Wednesday, February 16, 2005
My son, Ethan, who just turned 9 years old, and I just watched "Coach Carter." You know, the movie with Samuel L. Jackson-who happens to be the coolest black man on the planet. The movie hits right on the nose about a couple of issues.
The gist of "Coach Carter," which is based on a true story, is that he takes an undisciplined group of teenage boys and instills some pride in them. Once the pride falls into place, things start to go well for this group of ghetto kids. One part that goes sour for these young men is their grades in the classroom. In response to the student's academic failings the coach locks the players out of the gym and cancels a couple of their crucial games. Prior to the season Coach Carter had given each of the players a contract to sign, which asked for their commitment to earn grades above the minimum requirements. The contract also called for them to dress appropriately and display pride in themselves and their actions.
I like Coach Carter. I think the world should be full of Coach Carters, implementing his beliefs and philosophies.
During his run at trying to turn this group of youngsters around, the coach runs into parents who basically try to negate everything the coach is doing. The parents and the community don't care about how these youngsters failed to have the pride to live up to the contract they signed.
Pride is an issue we struggle with here in the Lower Valley. Some kids believe they can't compete with the West Valleys, Zillahs and Hanfords of the world. Some take no pride in representing the team they are on.
The world of athletics holds many positives for youngsters. It teaches them how to win, lose, play fair and all that other good stuff. Youngsters learn through athletics that sometimes you don't win them all.
What some haven't learned is that it is wrong to not try your hardest. Without getting into specifics, how many times have we all seen lackluster efforts by our local sports teams? There is nothing wrong in losing, but the worst thing is to lose while not giving 100 percent.
How many times have we seen teams that aren't teams? How many showoffs are there nowadays?
The successful programs are the ones that instill pride on and off the athletic field in their students.
In "Coach Carter" there is a part in the movie where the parents think their kids should be able to play basketball even with failing grades. By the way, Carter benches the entire team when some of the players are failing classes. He did this because if one member of the team fails, the entire team fails.
There are parents and people in this world who think that just because a child is gifted athletically, none of the rules should apply to them. What a foolish, misguided line of thinking. Participating in athletics is a privilege, a privilege more of our youngsters should take part in. But, the work in the classroom comes before the work on the athletic field. The worst thing we can do for youngsters is make excuses for them or allow them a free pass because of their physical abilities.
Student athletes need to understand they not only have a commitment to their teammates to maintain their grades, as well as their performance on and off the field, they also have a commitment to themselves to expect the very best in everything they do.
The lessons in school and in the athletic arena carry over into life.
Imagine working for a company where not everyone gives their best or understands the meaning of teamwork. I have had a couple of jobs where the teamwork side of things have been lacking. It makes for a less than successful experience.

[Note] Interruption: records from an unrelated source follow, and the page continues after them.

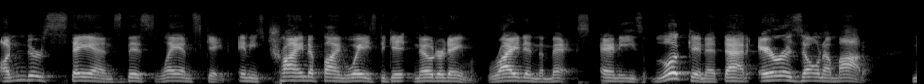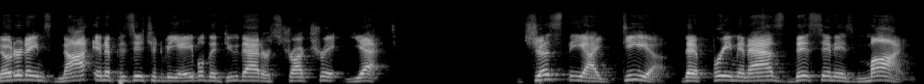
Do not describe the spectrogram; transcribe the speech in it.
understands this landscape and he's trying to find ways to get Notre Dame right in the mix. And he's looking at that Arizona model. Notre Dame's not in a position to be able to do that or structure it yet. Just the idea that Freeman has this in his mind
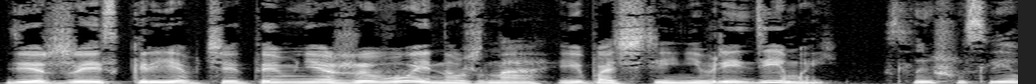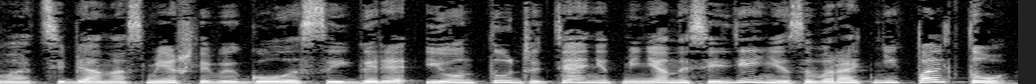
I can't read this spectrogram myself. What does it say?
держись крепче, ты мне живой нужна и почти невредимой». Слышу слева от себя насмешливый голос Игоря, и он тут же тянет меня на сиденье за воротник пальто,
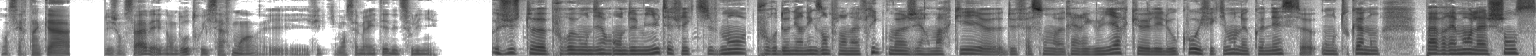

I love talking to the likes of Scott Linehan, Ken Potter and all those guys from the good old days in Sunnyside. Even Shag Williams, coach of the Davis Pirates boys basketball team told me the same thing-success is about having pride and believing in yourself. Success was expected of these people when they were youngsters and look where they are today.
We need to start expecting success, encouraging and breeding pride in our youngsters and even some adults in the community. When we start nurturing and breathing life into the thoughts of success the time will finally come when we are all successful.